Look below for the line that contains "write down speech shown in spectrogram", and write out exactly that line and all remaining lines of the listing, omitting pictures.

### Record set ###

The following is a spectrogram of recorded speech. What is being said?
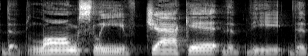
the long sleeve jacket, the the the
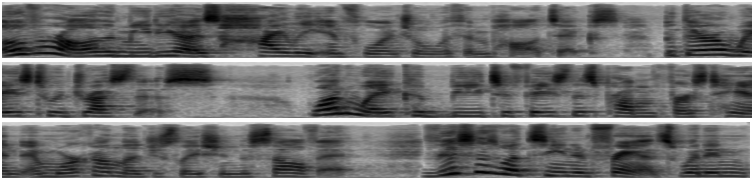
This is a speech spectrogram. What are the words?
Overall, the media is highly influential within politics, but there are ways to address this. One way could be to face this problem firsthand and work on legislation to solve it. This is what's seen in France when in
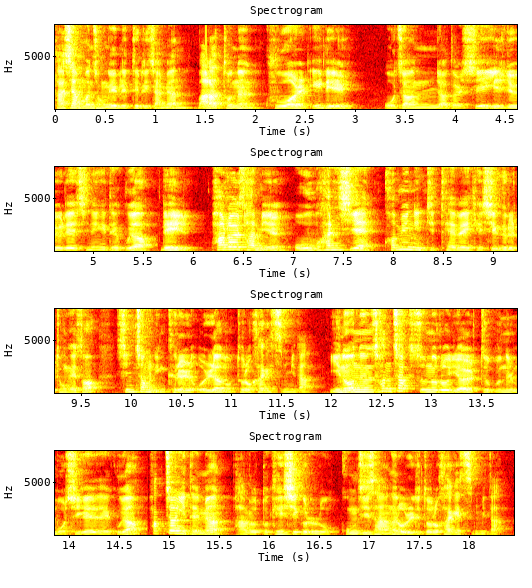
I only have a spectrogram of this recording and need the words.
다시 한번 정리를 드리자면 마라톤은 9월 1일 오전 8시 일요일에 진행이 되고요. 내일 8월 3일 오후 1시에 커뮤니티 탭의 게시글을 통해서 신청 링크를 올려놓도록 하겠습니다. 인원은 선착순으로 12분을 모시게 되고요. 확정이 되면 바로 또 게시글로 공지사항을 올리도록 하겠습니다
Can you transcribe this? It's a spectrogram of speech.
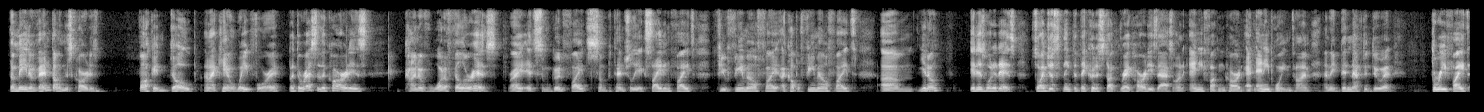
the main event on this card is fucking dope, and I can't wait for it. But the rest of the card is kind of what a filler is, right? It's some good fights, some potentially exciting fights, few female fight, a couple female fights. Um, you know, it is what it is. So I just think that they could have stuck Greg Hardy's ass on any fucking card at any point in time, and they didn't have to do it three fights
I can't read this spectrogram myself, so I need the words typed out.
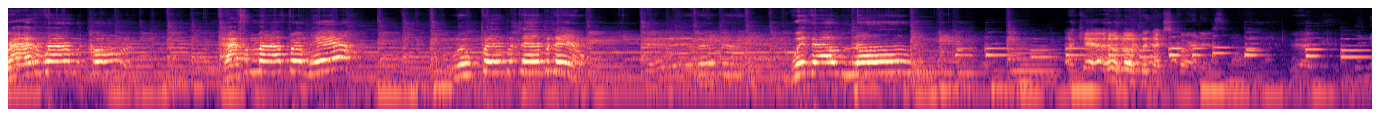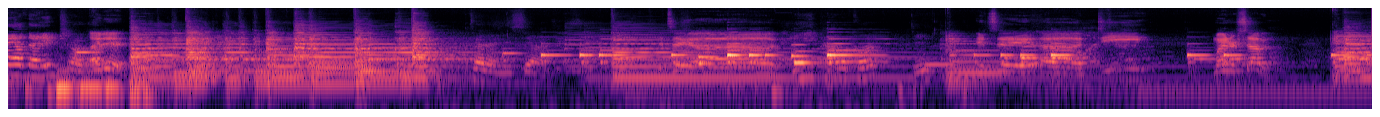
right around the corner, half a mile from here. Without love. I can't, I don't know what the next chord is. You nailed that intro. I did. It's a, uh, it's a uh, D minor 7.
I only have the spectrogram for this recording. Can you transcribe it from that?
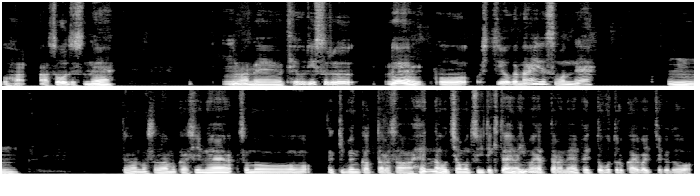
ご飯。あ、そうですね。今ね、手売りする、ね、こう、必要がないですもんね。うん。で、あのさ、昔ね、その、駅弁買ったらさ、変なお茶もついてきたんや。今やったらね、ペットボトル買えばいいっちゃけど、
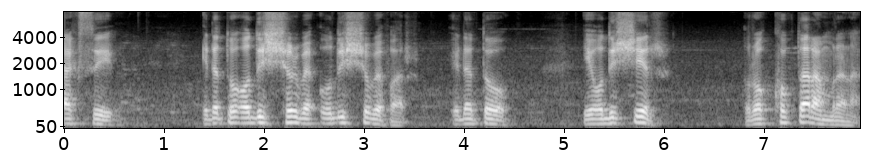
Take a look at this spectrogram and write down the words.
রাখছে, এটা তো অদৃশ্যর অদৃশ্য ব্যাপার। এটা তো এই অদৃশ্যের রক্ষক তার আমরা না।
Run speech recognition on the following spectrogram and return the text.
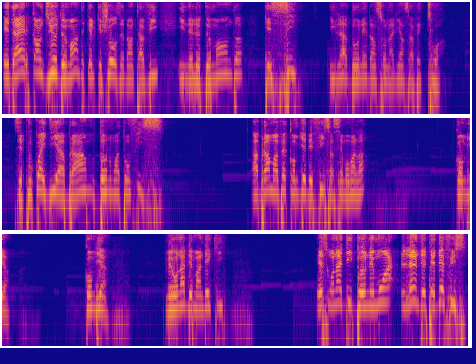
Et d'ailleurs, quand Dieu demande quelque chose dans ta vie, il ne le demande que si il a donné dans son alliance avec toi. C'est pourquoi il dit à Abraham, donne-moi ton fils. Abraham avait combien de fils à ce moment-là? Combien? Combien? Mais on a demandé qui? Est-ce qu'on a dit, donnez-moi l'un de tes deux fils?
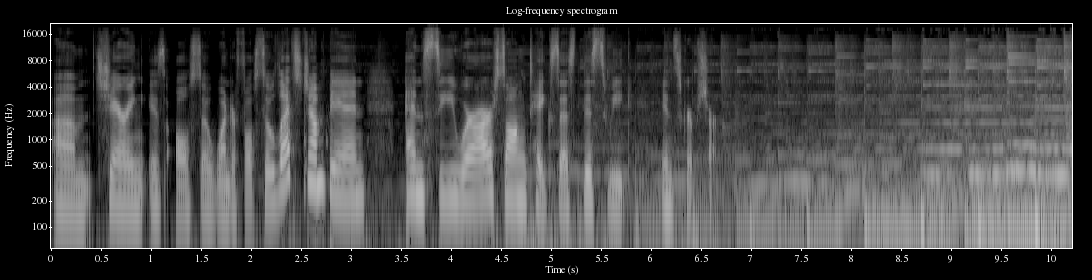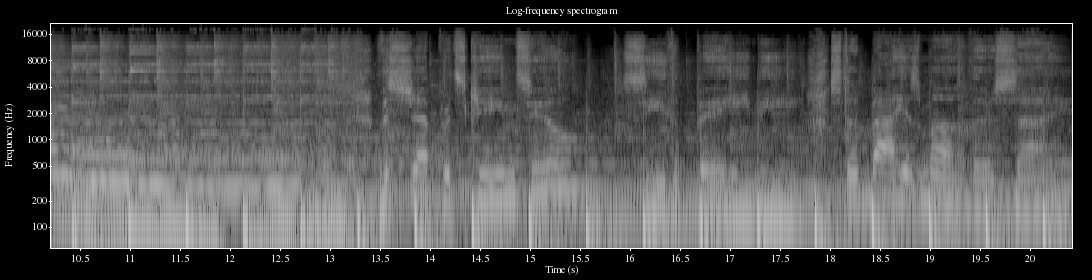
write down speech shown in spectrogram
um, sharing is also wonderful. So, let's jump in and see where our song takes us this week in Scripture. The shepherds came to see the baby, stood by his mother's side.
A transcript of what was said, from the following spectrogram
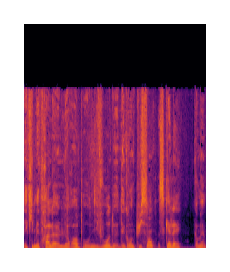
et qu'il mettra l'Europe au niveau de- des grandes puissances, ce qu'elle est quand même.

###

__Completed task__:
write down speech shown in spectrogram
um, sharing is also wonderful. So, let's jump in and see where our song takes us this week in Scripture. The shepherds came to see the baby, stood by his mother's side.
A transcript of what was said, from the following spectrogram
et qu'il mettra l'Europe au niveau de- des grandes puissances, ce qu'elle est quand même.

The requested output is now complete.